Written by on August 17, 2020

Photo courtesy to the CDC

NORMAL, Ill.- McLean County Health Department is reporting 38 new cases of COVID-19 today, bringing the total to 776 cases. 

Currently, 136 individuals are isolating at home. While six individuals are currently hospitalized, while one of those is in the Intensive Care Unit. There are 618 individuals that have been released from isolation and are considered recovered. 

According to McLean County Health Department Administrator Jessica McKnight, McLean County has now their sixteenth COVID-related death in McLean County, a woman in her 60s. 

“This most recent fatality was not related to a long-term care facility.  Our thoughts are with all those who have been affected by the virus,” said McKnight.

McLean County reported nearly 100 new cases of COVID last week and has averaged over 100 active cases each day. Over 35,900 tests have been resulted for a cumulative positivity rate of 2.2%. 

McLean County Health Department continues to discourage holding or attending large gatherings, which are a high risk for spreading the virus.

“Parties and events where social distancing is not practiced needlessly put all those present in danger. Parties and gatherings are not just a threat for those present,” said McKnight. “Anyone could unknowingly spread the virus to friends, family, or co-workers who are more vulnerable.”

A person can infect another person up to 48 hours before they exhibit any symptoms.  Asymptomatic individuals, or those who never develop symptoms despite testing positive, can also infect others.
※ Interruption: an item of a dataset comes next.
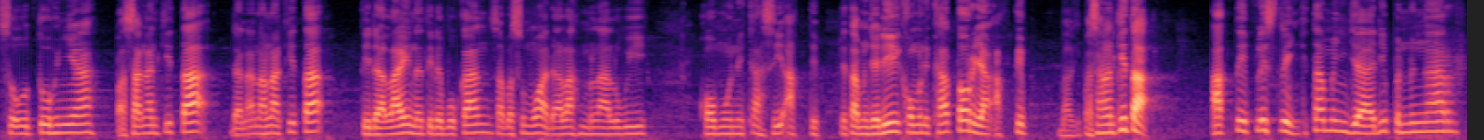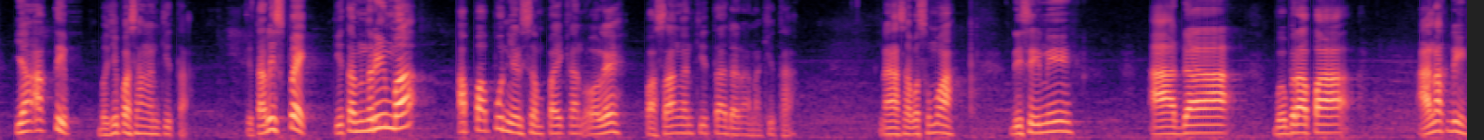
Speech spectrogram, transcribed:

A person can infect another person up to 48 hours before they exhibit any symptoms.  Asymptomatic individuals, or those who never develop symptoms despite testing positive, can also infect others.

About 7% of McLean County’s COVID cases have been asymptomatic throughout their isolation.

The McLean County health department is recommending that you be tested for COVID 5 to 7 days after attending a party. 

While some people with underlying health conditions are more likely than others to become severely ill, even young healthy individuals can have complications from the virus, and some may even need to be hospitalized.

“Everyone is at risk for getting COVID-19 if they are exposed to the virus. Every interaction with someone outside your household should be treated as a risk for transmission,” said McKnight.